neil moore said...

Atheists good without God? They don't act like it.

Neil

beowulf2k8 said...

"Beowulf2k8, do you believe mankind, ie humanity, is just matter and has no spirit?" (sam drucker)

Did I say that?

"As to 'the creator of this world has blinded you' please look again at the version of the Bible you have in your possession. At 2 Cor 4:4 it should have a lower case 'g' for the word 'god'"

Because the creator is a lower god.

"which means Paul and the Bible translators want us to understand that the being spoken of here is not the Creator but a false god (perhaps Satan) who has captured the minds of those of whom Paul is speaking about"

THe only possible meaning of "god of this world" is the creator of the world. If the phrase refers to Satan then it means Satan is the creator. Compare 2 Sam 24:1 and 1 Chr 21:1 which attribute the same action one to Yahweh and the other to Satan. But who are the people that this "god of this world" is seeking to blind? The Jews in context mostly. If the Jews are Yahweh's special people it makes sense that he would blind them to keep them from defecting to the worship of Jesus Chrestos. But in a monotheistic scenario, what sense does it make for the god of 'orthodoxy' to allow his own special people to be blinded? What intolerable cruelty.

"Beowulf conveniently “overlooks” the following passages that explain why God took such a hardline on these bastards. These guys actually started the fighting." (John)

Because some Amalekites supposedly attacked Israel at some point that gives them the right to wipe out all of them? The whole nation? Commit genocide? My God! John, are you Hitler reincarnate? Or are you just Himmler?

"Atheists good without God?" (neil moore)
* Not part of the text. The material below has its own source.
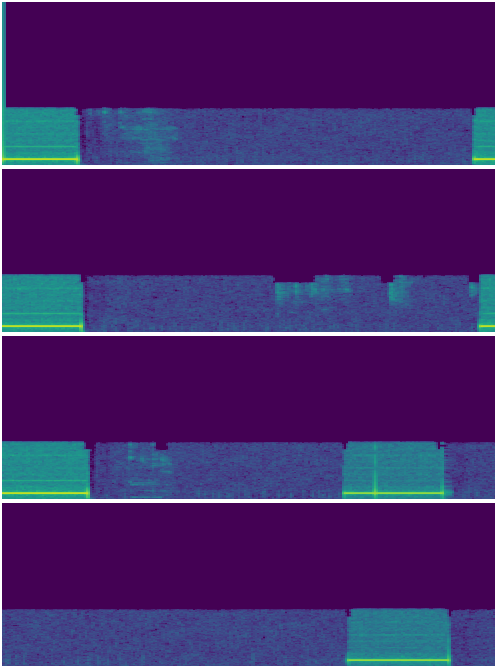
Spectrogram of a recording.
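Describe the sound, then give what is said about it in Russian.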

We need God the Father, the good God, the better God, not Yahweh the god of this world and god of genocide. Yahweh gives moral principles only to contradict them. "Thou shalt not kill"->"Go kill all the Canaanites; show them no mercy." By this he proves himself to be a devil and not the true God.

sam drucker said...
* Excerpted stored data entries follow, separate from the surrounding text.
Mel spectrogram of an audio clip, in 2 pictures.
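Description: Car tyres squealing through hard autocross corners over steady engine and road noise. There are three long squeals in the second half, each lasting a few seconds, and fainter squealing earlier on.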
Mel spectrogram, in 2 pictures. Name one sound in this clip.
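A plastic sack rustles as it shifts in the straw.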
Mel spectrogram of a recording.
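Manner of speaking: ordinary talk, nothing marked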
Beowulf2k8 asks:

Did I say that?

No, I am asking a simple question to help me understand something about you.

Because the creator is a lower god.
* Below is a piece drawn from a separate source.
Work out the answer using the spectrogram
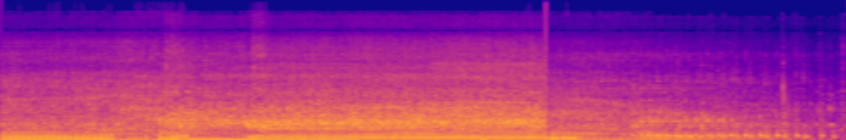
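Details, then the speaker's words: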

personal opinion without substantiation.

THe only possible meaning of "god of this world" is the creator of the world.

You sit quite isolated from 2,000 years of theology and scholarship weightier than your own. The rest of your argument on this point is a 'straw man' of your own making.

Because some Amalekites supposedly attacked Israel

Beowulf2k8 mishandles some passages of Scripture and accepts them as fact to make an argument but when a passage is cited back to refute him Scripture suddenly becomes "supposedly" This is not an edifying argument from Beowulf2k8 but just an argument driven by personal feeling. BTW, where does Scripture mention " some Amalekites"?

Sam Drucker

John said...
This comment has been removed by the author.
John said...

You misquote Scripture at will Beowulf and you ignore a good half of the points I made in reply. I asked you on what basis you say that it is wrong to kill the Amalekites.

In any case, your attempt to tar the Israelites' action with a Hitler brush is really silly. What you're really saying is that the only moral action the Israelites should have taken is to allow these other tribes to MURDER the Israelites' own children, old people and sick and lame. What a morally noble chap you are! If anyone should be labelled Hitler-like it's you, mate.

BTW, Exodus 17:13 clearly states that Joshua defeated Amalek and HIS PEOPLE, not 'some' as you wishfully believe.

Stephan Huller said...

I am just scouring the web looking to enlighten idiotic conversations about Marcion. I have uncovered that the great Protestant New Testament scholar Adolf Hilgenfeld argued that Marcion was a form of the name Mark:

http://stephanhuller.blogspot.com/2010/06/hilgenfelds-explanation-of-name-marcion.html

If you look at the post that follows I show that there are no examples of people named 'Marcion' before Marcion the heretic. The point is that this has to be an artificially created 'heretical boogeyman' created by someone in Rome in the third century.

Just thought I'd pass it along.

neil moore said...

Stephan, why do you say "great" when referring to Adolf Hilgenfeld?

Could you just fill me in a little here - who else has used that superlative when speaking of Adolf Hilgenfeld?

Neil